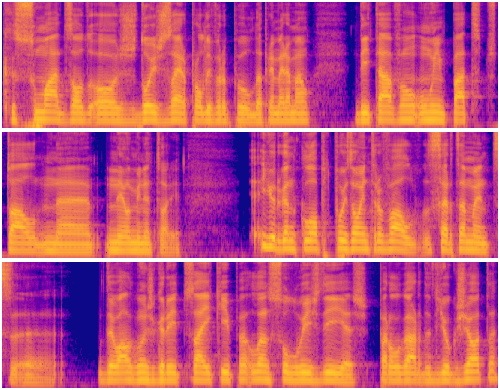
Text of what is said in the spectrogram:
que somados aos 2-0 para o Liverpool da primeira mão, ditavam um empate total na, na eliminatória. Jurgen Klopp, depois ao intervalo, certamente uh, deu alguns gritos à equipa, lançou Luís Dias para o lugar de Diogo Jota.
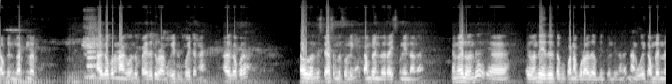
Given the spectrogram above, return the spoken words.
அப்படின்னு மிரட்டினார். அதுக்கப்புறம் நாங்கள் வந்து பயந்துட்டு நாங்கள் வீட்டுக்கு போயிட்டோங்க. அதுக்கப்புறம் அவர் வந்து ஸ்டேஷனில் சொல்லிங்க கம்ப்ளைண்ட் ரைஸ் பண்ணியிருந்தாங்க. இனிமேல் வந்து இது வந்து எது தப்பு பண்ணக்கூடாது அப்படின்னு சொல்லியிருந்தாங்க. நாங்கள் போய் கம்ப்ளைண்ட்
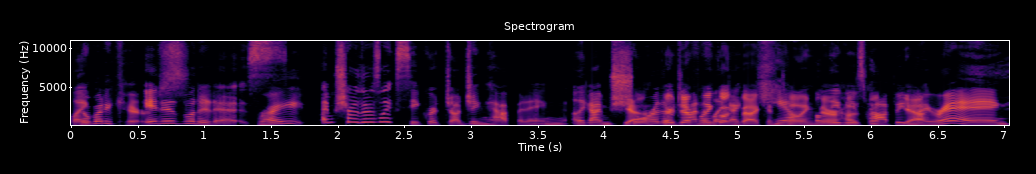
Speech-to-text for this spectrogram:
Like nobody cares. it is what it is, right? I'm sure there's like secret judging happening. Like I'm Yeah, sure they're they're, kind definitely of going like, back and telling their husband, you copied yeah. my ring.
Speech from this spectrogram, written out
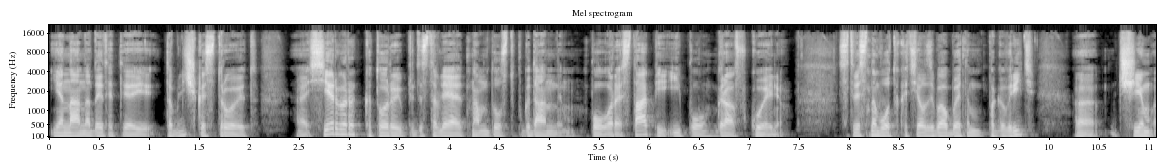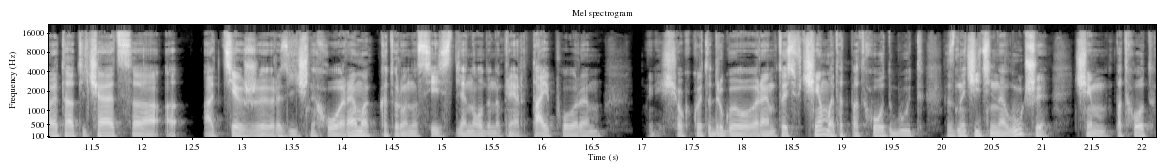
и она над этой табличкой строит э, сервер, который предоставляет нам доступ к данным по REST API и по GraphQL. Соответственно, вот, хотелось бы об этом поговорить. Э, Чем это отличается о- от тех же различных ORM, которые у нас есть для ноды, например, Type ORM, или еще какой-то другой ORM. То есть в чем этот подход будет значительно лучше, чем подход,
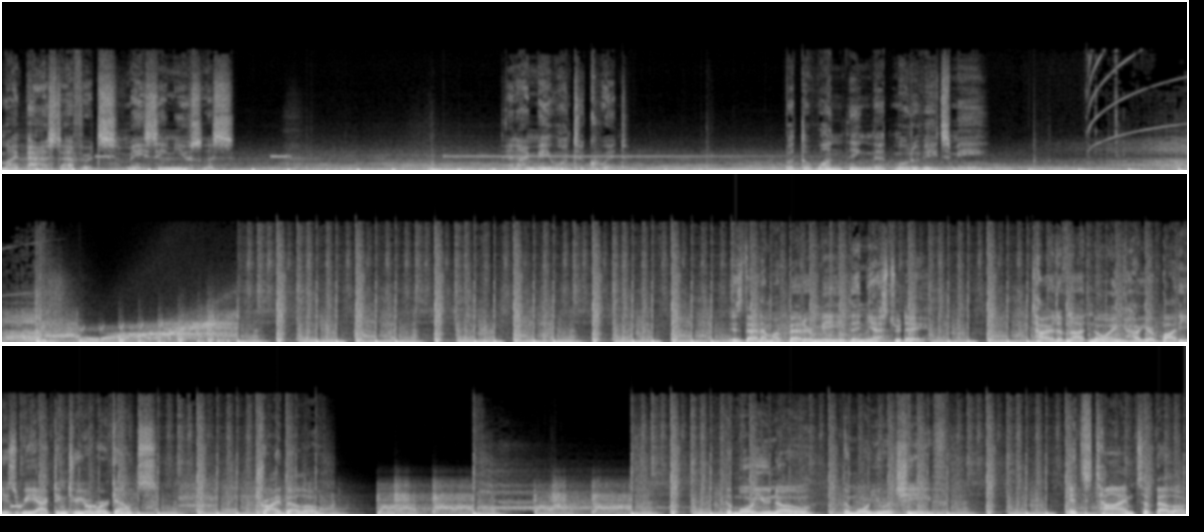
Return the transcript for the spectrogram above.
My past efforts may seem useless, and I may want to quit. But the one thing that motivates me is that I'm a better me than yesterday. Tired of not knowing how your body is reacting to your workouts? Try Bello. The more you know, the more you achieve. It's time to Bello.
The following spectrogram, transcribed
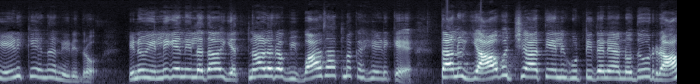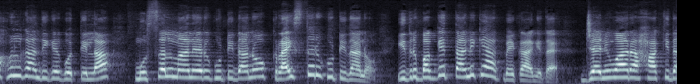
ಹೇಳಿಕೆಯನ್ನ ನೀಡಿದ್ರು. ಇನ್ನು ಇಲ್ಲಿಗೆ ನಿಲ್ಲದ ಯತ್ನಾಳರ ವಿವಾದಾತ್ಮಕ ಹೇಳಿಕೆ, ತಾನು ಯಾವ ಜಾತಿಯಲ್ಲಿ ಹುಟ್ಟಿದ್ದೇನೆ ಅನ್ನೋದು ರಾಹುಲ್ ಗಾಂಧಿಗೆ ಗೊತ್ತಿಲ್ಲ, ಮುಸಲ್ಮಾನರು ಹುಟ್ಟಿದಾನೋ, ಕ್ರೈಸ್ತರು ಹುಟ್ಟಿದಾನೋ, ಇದ್ರ ಬಗ್ಗೆ ತನಿಖೆ ಆಗ್ಬೇಕಾಗಿದೆ. ಜನಿವಾರ ಹಾಕಿದ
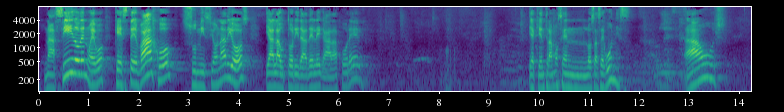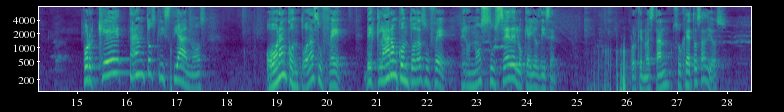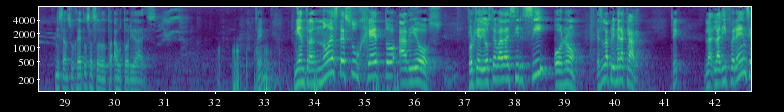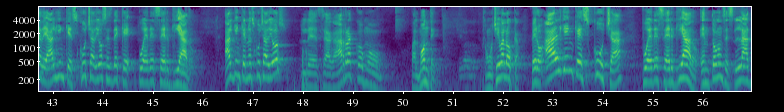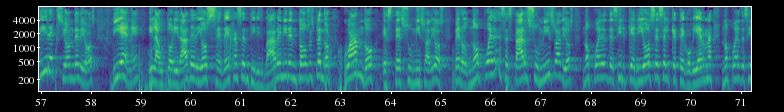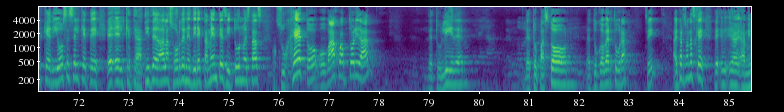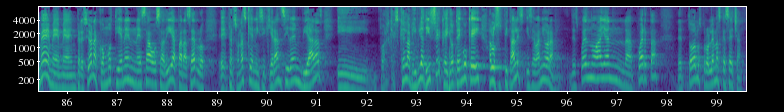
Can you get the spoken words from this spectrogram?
nacido de nuevo, que esté bajo sumisión a Dios y a la autoridad delegada por Él. Y aquí entramos en los asegúnes. ¡Auch! ¿Por qué tantos cristianos Oran con toda su fe, declaran con toda su fe, pero no sucede lo que ellos dicen, porque no están sujetos a Dios ni están sujetos a sus autoridades. Mientras no estés sujeto a Dios, porque Dios te va a decir sí o no. Esa es la primera clave. ¿sí? La, la, diferencia de alguien que escucha a Dios es de que puede ser guiado. Alguien que no escucha a Dios le, se agarra como palmonte, como chiva loca. Pero alguien que escucha puede ser guiado. Entonces, la dirección de Dios viene y la autoridad de Dios se deja sentir y va a venir en todo su esplendor cuando estés sumiso a Dios. Pero no puedes estar sumiso a Dios, no puedes decir que Dios es el que te gobierna, no puedes decir que Dios es el que te el que a ti te da las órdenes directamente si tú no estás sujeto o bajo autoridad de tu líder, de tu pastor, de tu cobertura, ¿sí? Hay personas que eh, eh, a mí me, impresiona cómo tienen esa osadía para hacerlo. Eh, personas que ni siquiera han sido enviadas y porque es que la Biblia dice que yo tengo que ir a los hospitales y se van y oran. Después no hayan la puerta de todos los problemas que se echan.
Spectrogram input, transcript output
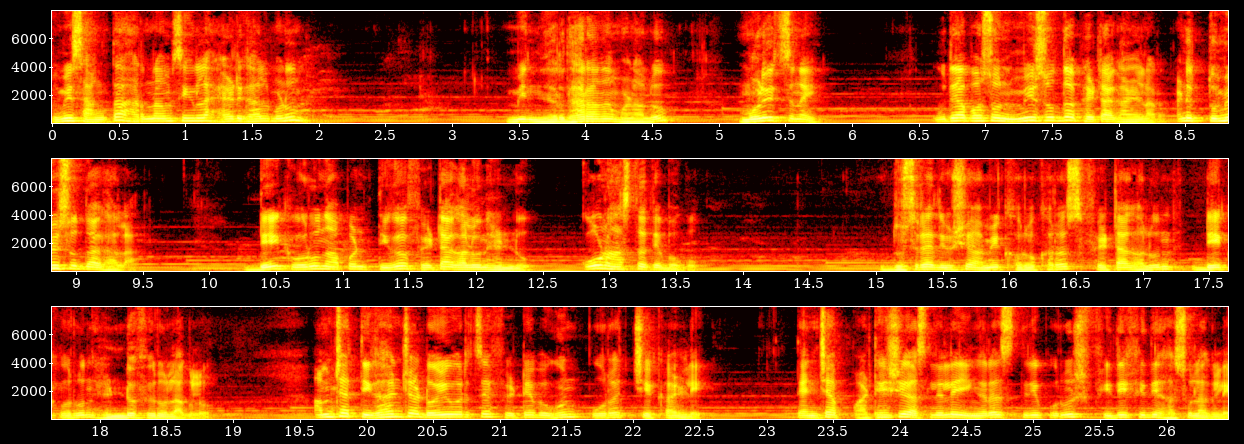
तुम्ही सांगता हरनाम सिंगला हॅट घाल म्हणून? मी निर्धारानं म्हणालो मुळीच नाही. उद्यापासून मी सुद्धा फेटा घालणार आणि तुम्ही सुद्धा घाला. डेकवरून आपण तिघं फेटा घालून हिंडू. कोण हसतं ते बघू. दुसऱ्या दिवशी आम्ही खरोखरच फेटा घालून डेकवरून हिंडू फिरू लागलो. आमच्या तिघांच्या डोईवरचे फेटे बघून पोरं चेकाळले. त्यांच्या पाठीशी असलेले इंग्रज स्त्री पुरुष फिदी फिदी हसू लागले.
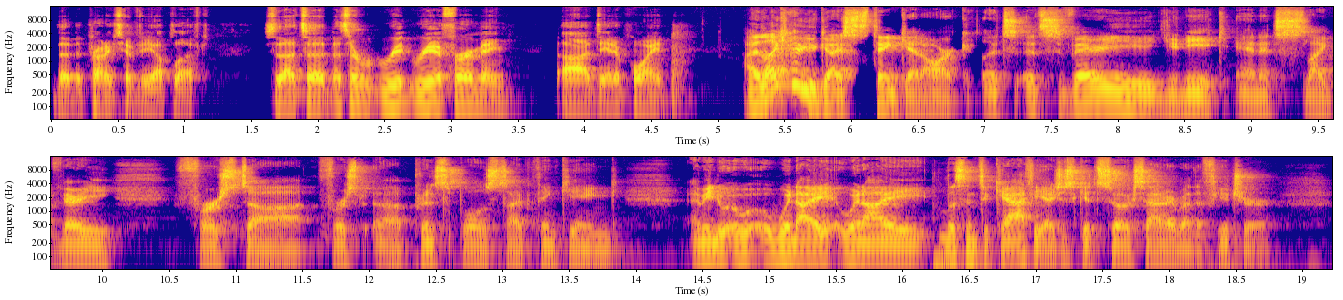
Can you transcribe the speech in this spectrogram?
the, the productivity uplift. So that's a that's a re- reaffirming uh, data point. I like how you guys think at ARK. It's it's very unique and it's like very first uh, first uh, principles type thinking. I mean, when I when I listen to Cathie, I just get so excited about the future,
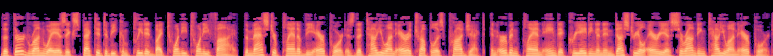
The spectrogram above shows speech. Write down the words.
The third runway is expected to be completed by 2025. The master plan of the airport is the Taoyuan Aerotropolis project, an urban plan aimed at creating an industrial area surrounding Taoyuan Airport.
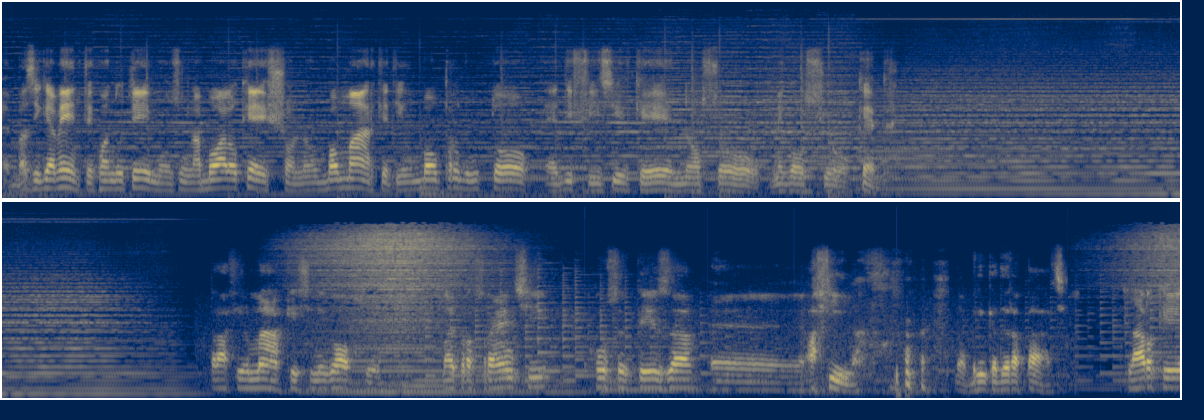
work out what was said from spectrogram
eh, basicamente quando temos uma boa location, um bom marketing, um bom produto, é difícil que nosso negócio quebre. Para afirmar que esse negócio vai para frente, com certeza é a fila. Não, brincadeira à parte. Claro que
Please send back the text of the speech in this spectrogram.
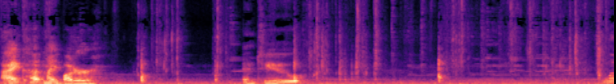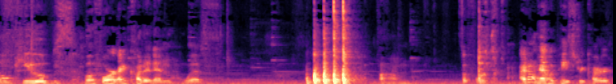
I cut my butter into little cubes before I cut it in with um, the fork. I don't have a pastry cutter.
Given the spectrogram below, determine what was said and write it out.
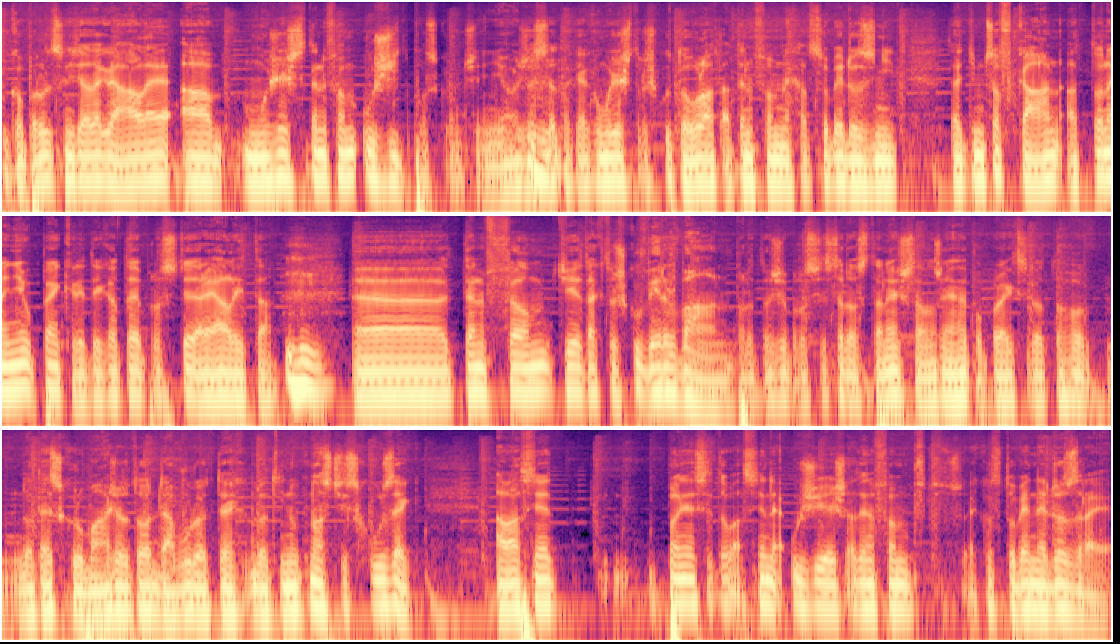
jako producenti a tak dále a můžeš si ten film užít po skončení, jo? že hmm. se tak jako můžeš trošku toulat a ten film nechat sobě doznít. Zatímco v Kán, a to není úplně kritika, to je prostě realita, hmm. ten film ti je tak trošku vyrván, protože prostě se dostaneš samozřejmě po projekci do toho, do té skrumáže, do toho davu, do té do nutnosti schůzek a vlastně úplně si to vlastně neužiješ a ten film v, jako v tobě nedozraje,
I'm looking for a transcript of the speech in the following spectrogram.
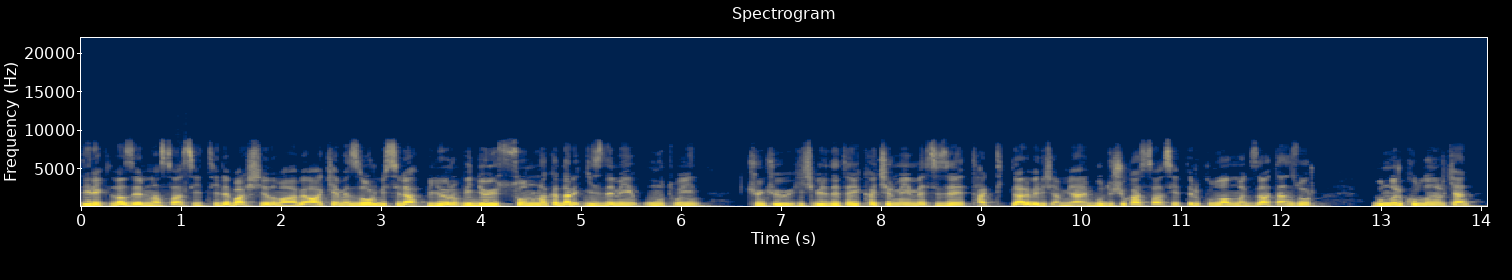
Direkt lazerin hassasiyetiyle başlayalım abi. AKM zor bir silah biliyorum. Videoyu sonuna kadar izlemeyi unutmayın. Çünkü hiçbir detayı kaçırmayın ve size taktikler vereceğim. Yani bu düşük hassasiyetleri kullanmak zaten zor. Bunları kullanırken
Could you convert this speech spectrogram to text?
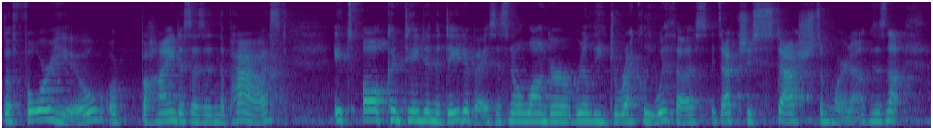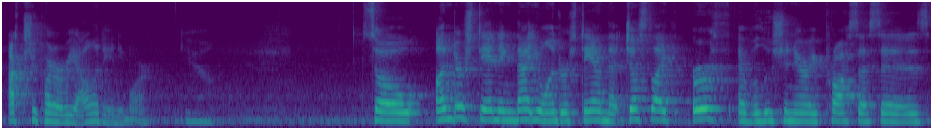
before you or behind us as in the past. It's all contained in the database. It's no longer really directly with us. It's actually stashed somewhere now because it's not actually part of reality anymore. Yeah. So, understanding that, you'll understand that just like Earth evolutionary processes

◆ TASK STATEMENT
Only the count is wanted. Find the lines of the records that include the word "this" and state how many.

◆ YOUR RESPONSE
6